The Hario Skerton Ceramic Coffee Mill provides most of the benefits of a manual grinder: inexpensive, mess-free, lightweight. However, it falls a bit short in the portability category. The glass body of this tiny grinder made us less likely to toss it into a bag and take it traveling or on a camping trip. If you're looking for something more portable and durable, the JavaPresse Coffee Company Manual will serve you better. If you just want a hand grinder so you can quietly and discreetly grind beans at your desk or in the kitchen before everyone else wakes up, the Hario Skerton is a bit faster than the JavaPresse.
Hario Skerton Ceramic Coffee Mill Review
Pros: Inexpensive, quiet, slightly faster than other hand grinders
Cons: Glass body can crack and break
Our Analysis and Test Results
The Hario Skerton Ceramic Coffee Mill is a well designed, high performing hand grinder. However, we feel that using a glass body makes it a bit more fragile, and thus less portable than we'd like.
The Hario Skerton received a mediocre overall score as you can see in the table above, mostly because of the extra effort required to use a manual grinder. In the sections that follow we discuss how it performed in all of our individual tests.
Quality of Taste

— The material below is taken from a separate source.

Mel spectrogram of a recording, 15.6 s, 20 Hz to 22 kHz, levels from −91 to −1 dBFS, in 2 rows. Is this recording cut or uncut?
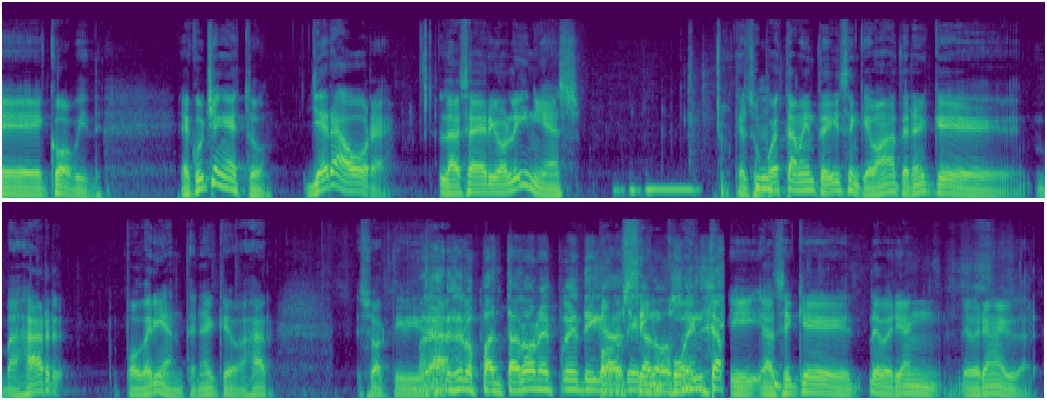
cut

The Hario Skerton performed quite well in our taste quality testing, earning a score of 6 out of 10. For brewing styles that require a fine grind, namely pour over, the Hario Skerton was great. In that capacity produced a quality of taste that was nearly as good as the Editors' Choice Award winning OXO. When we opened up the burr to get a coarser grind, the grind size became much less consistent. That left our french press brew tasting overly bitter. We had almost the exact same experience with the other manual grinder we tested, the JavaPresses Coffee Company Maual.

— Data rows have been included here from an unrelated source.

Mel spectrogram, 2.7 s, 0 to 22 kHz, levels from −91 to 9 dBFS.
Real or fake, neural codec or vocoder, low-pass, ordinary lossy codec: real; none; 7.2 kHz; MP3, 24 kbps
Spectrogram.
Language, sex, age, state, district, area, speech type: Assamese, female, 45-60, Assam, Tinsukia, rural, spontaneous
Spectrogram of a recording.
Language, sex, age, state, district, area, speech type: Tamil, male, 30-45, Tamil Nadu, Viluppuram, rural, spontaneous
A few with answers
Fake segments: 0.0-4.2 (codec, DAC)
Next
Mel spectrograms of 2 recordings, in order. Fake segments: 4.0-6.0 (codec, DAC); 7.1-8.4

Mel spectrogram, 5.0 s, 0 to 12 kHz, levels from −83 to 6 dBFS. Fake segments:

Ease of Use
The Hario Skerton earned a low score of 4 out of 10 in this metric, simply because using a manual grinder takes a lot more time and effort than using a powered one. If took us about five minutes to grind enough for a cup of coffee if we spun the crank at a conversational pace. If we went all out and got red in the face we could cut that time down quite a bit, but that also necessitated changing out of sweaty clothes. All in all the Hario Skerton was about 20% faster than the JavaPresse.
All manual grinders are quite quiet, and the Hario Skerton is no exception. It shared the top score of 9 out of 10 in this metric with the other manual model we tested, the JavaPresse. You can feel free to use this grinder in a crowded office or in an apartment full of late sleepers, it's not going to annoy anybody.
Here again we found that manual models really excelled. The Hario Skerton shared the top score of 9 out of 10 in this metric with the other manual model we tested, the JavaPresse. the completely self-contained nature of the Hario Skerton means that no grinds get spilled anywhere. The glass grind container easily disconnects and pours grinds out without any mess. You can feel free to use this grinder anywhere and not have to worry about making a mess.
The Hario Skerton is slightly faster than the other manual grinder we tested, the JavaPresse Coffee Company Manual, but is not as durable. This makes it ideal if you're looking for a super low profile grinder that won't disturb your coworkers or housemates. If you're looking for something portable, however, we think the small sacrifice in speed is worth the extra durability of the JavaPresse.
The Hario Skerton is a bit more expensive than the JavaPresse. If you're just looking for something quiet to use at the office or in a crowded house, we still feel this is a good value, given that it is slightly faster than the JavaPresses. If you're worried about portability and durability, then the JavaPresses is a much better value.
The Hario Skerton is a great manual grinder that is slightly faster than its main competitor, the JavaPresse, but isn't quite as durable. If you want a manual grinder for the home or office, get the Hario Skerton, if you want one for camping and/or travel, get the JavaPresse.
— Steven Tata, Max Mutter